Men's Journal

Life Advice from Carroll Shelby

 David Strick / Redux

How does a man find his calling?

You’ve got to find out early in life what you’re good at and follow that. I got out of the Air Force in 1945 and kept trying to go into business — trucking, chickens, ready-mix cement. Finally a friend from high school had an old MG and he says, “Let’s go to a car race.” When we got there, he says, “Let’s put a seat belt in this thing.” And I raced it and won. I was driving home that night and said, “This may not be a way to make a living, but this is what I’ve always wanted.”

What should every man know about women?

Take them as they are and don’t try to figure them out. I’ve been married six times — though two brides I brought in just to become citizens years ago when I was racing. I’ve lost two — the last one in an automobile wreck right outside of the place where I am now. I’ve got a good one from England now. Been together 14 years.

What should every man know about money?

The most unhappy people I’ve met in my life — and I’ve driven for a lot of them — are billionaires. Money has never been my objective in life. Like now, there’s some mediocre car I could build that would make a lot of money, but I’ve turned it down because I’m interested in my brand, and my brand is to build ass-kickers.

What’s the best way to motivate men?

Pick the person who is capable of what you’re hiring him for, then let him do it. Don’t be a boss — be a leader.

Who’s the toughest guy you know?

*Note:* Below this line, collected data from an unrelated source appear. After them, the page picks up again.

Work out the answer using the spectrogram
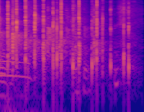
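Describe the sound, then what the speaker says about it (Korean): Audience clapping in a studio during a Korean Christian television program, a burst of sharp individual claps at an uneven brisk rhythm, close and clear, with a voice speaking over them. "박수."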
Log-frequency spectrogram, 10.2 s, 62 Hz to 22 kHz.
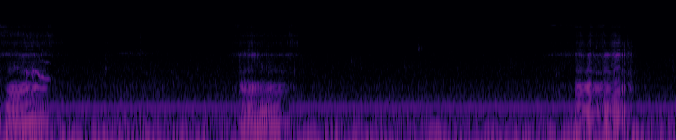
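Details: Snoring of a sleeper, recorded on 2025/05/28.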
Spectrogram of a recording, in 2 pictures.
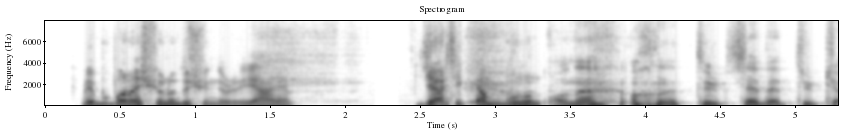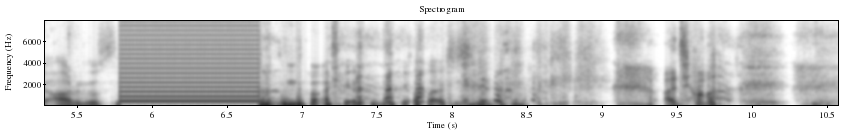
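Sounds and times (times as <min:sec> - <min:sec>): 
speech: 0:00.2 - 0:01.9, 0:02.5 - 0:06.0, 0:06.7 - 0:10.5
harsh buzzy PC speaker beep: 0:05.8 - 0:06.8.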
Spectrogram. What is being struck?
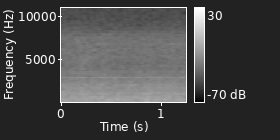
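Nothing is struck.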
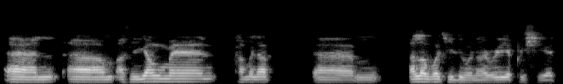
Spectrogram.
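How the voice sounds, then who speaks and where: A man's voice: medium pitch, little pitch movement, moderate pace, dry recording. A man from Guyana with a Guyanese accent, a guest telling his story in an earnest, rambling way. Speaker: guest, former dancer. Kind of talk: casual interview talk. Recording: phone-like narrow sound.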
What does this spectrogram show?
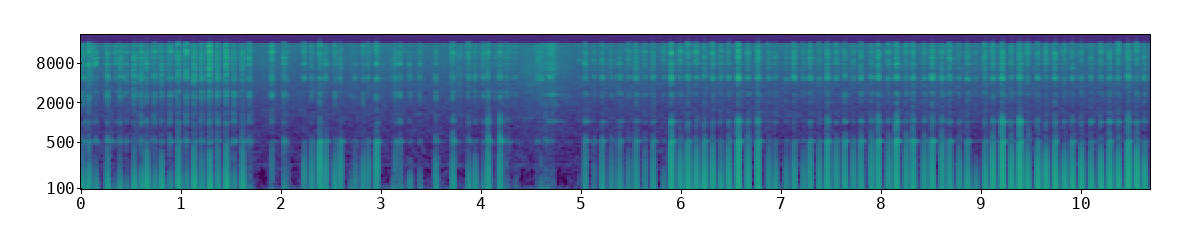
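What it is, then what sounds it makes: Glass measuring cup. A hollow, empty clear glass measuring cup with red markings is held over a microphone and tapped fast with the fingertips and nails. The result is a rapid stream of short, dull taps with a low thump and a faint glassy ring, with a brief lull around the middle before the tapping picks back up.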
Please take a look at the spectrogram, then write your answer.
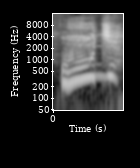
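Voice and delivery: úgy on the vowel, high and loud; úgy without H. Shown as a demonstration. Teacher shows úgy with no H. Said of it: "entendez la différence".

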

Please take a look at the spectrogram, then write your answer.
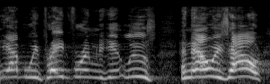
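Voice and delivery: high, insistent, quickening argument; excited protest. Retold or imitated. Rhoda arguing Peter was freed, excited protest. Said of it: "she gets all excited".

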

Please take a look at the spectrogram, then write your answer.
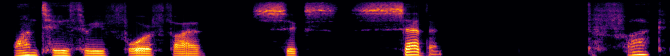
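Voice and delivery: soft, hushed tallying to yourself, trailing into bafflement; quiet puzzled counting. Retold or imitated. Wrestler counting his joints left on the table, quiet and puzzled. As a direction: count slowly under your breath.

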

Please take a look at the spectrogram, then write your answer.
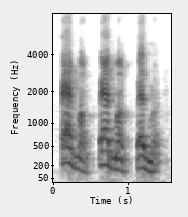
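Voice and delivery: mildly acted indignation; angry monk. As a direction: chant the reproach like a cross monk. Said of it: "his colleague is still angry".

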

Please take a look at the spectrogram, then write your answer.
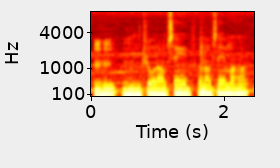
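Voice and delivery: smooth hustler character. Acted. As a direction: play a smooth-talking record label boss. Plays RP character Tay Cardi.

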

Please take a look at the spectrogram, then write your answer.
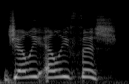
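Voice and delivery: ordinary delivery

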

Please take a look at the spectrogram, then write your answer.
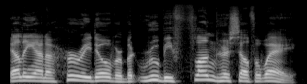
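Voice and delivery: plain reading voice

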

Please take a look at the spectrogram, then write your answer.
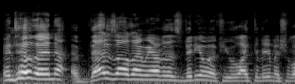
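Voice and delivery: loud, high sign-off announcer voice; big hype outro; YouTuber outro. Acted.

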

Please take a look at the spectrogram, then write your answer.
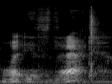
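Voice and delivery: ordinary talk

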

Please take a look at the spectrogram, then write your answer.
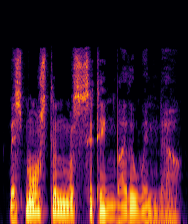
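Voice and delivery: usual speaking voice

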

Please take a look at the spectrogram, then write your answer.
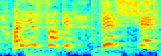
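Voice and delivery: high-pitched disbelief at a twenty-five dollar glue; outraged squeak. Real, not acted. Outraged at the price.

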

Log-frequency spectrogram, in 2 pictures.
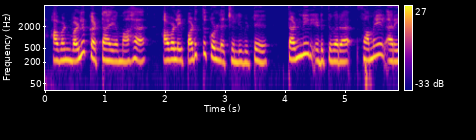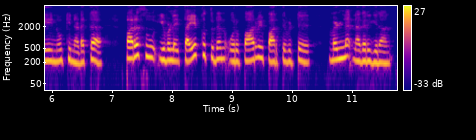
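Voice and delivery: usual speaking voice

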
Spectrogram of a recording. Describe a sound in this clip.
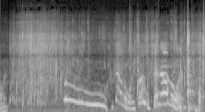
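A fish thrashes and splashes loudly at the water's surface.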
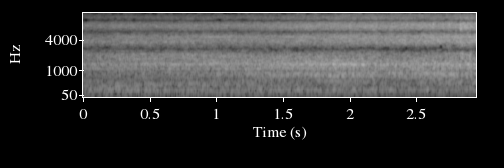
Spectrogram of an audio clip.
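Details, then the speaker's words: 1999-04 Ford Mustang GT 4.6 2V after engine removal and replacement: starts right up, smooth even idle just right, steady hum with no ticking, knocking or rattles; low coolant light from a faulty reservoir sensor, coolant not low. Normal idle. "She runs great, sounds good, starts right up. There she is. I don't know if you can see that. Idle's just right."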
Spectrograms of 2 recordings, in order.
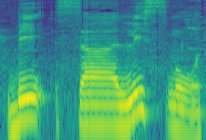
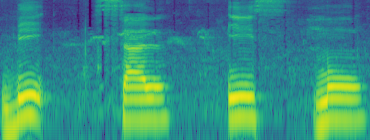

My father. He was a postal clerk. My mother was a difficult woman — she had anxieties — and so my father had sky-high blood pressure by the time he was 20. His ambition was to get me and my younger sister through high school. She graduated June 1, 1943, and he died that October, at 46. He had to fight in life to reach that, and that impressed me more than anything.

Have you ever cheated death?

I’ve been close a helluva lot of times. I died for six or seven minutes when I had my first bypass. The doctor had to jump on my chest. Then when I had a heart transplant, they said I’d had 40 heart attacks. I’d thought it was angina. They had my heart pickled in a jar at Cedars-Sinai, it was so bad.

What’s the best advice you’ve ever received?

I was poppin’ off to my father when I was about 14. He says, “Well, son, you don’t know what I’m talking about now, but you remember what I’m going to tell you: You’re not ever so slick you can’t be greased.” Every time I want to criticize somebody, I think of that: You’re not the smartest thing; respect other people’s opinions.

What role does religion play in a man’s life?

I was raised a southern hard-shell Baptist. Worst whippin’ I ever got was for going fishing one Sunday. I’m not a hard-shell anymore. But I know there’s something stronger than we are that’s put all this together.

What adventure most changed your life?

I went to Africa in 1968 to see some friends and wound up staying there nine months a year for 12 years. All the long-tusk elephants left in the world were in the Congo — they came across the river there into central Africa — and we had a hunting company. I don’t really like to talk about it, and I’ll tell you why: I’m sorry I ever shot an elephant. It was stupid. I wish I’d spent more time just driving around Africa, seeing what most people never get to see in a lifetime.

What advice would you give the younger you?

Get a law degree and an accounting degree. What I love is building cars, but I spend half my time talking to attorneys and accountants. That’s life.

What’s the most scared you’ve ever been?

Sitting upside down at 125 mph, waiting for my head to hit the concrete. All you can do is yell, “Oh, shit!” and wonder how bad it’s going to hurt. Happened a couple of times back in the ’50s during my racing career. In the Grand Prix days, we’d sometimes lose three guys to a race. At the Dutch Grand Prix in ’59, I blew the engine going around a curve 175 miles an hour. Oil got on the rear wheels and I started sliding toward a cliff. Ten feet from the edge, the car swapped ends and went right back on the road. I can tell you one thing: I had to clean my shorts.

This story first ran in the August 2011 issue of Men's Journal.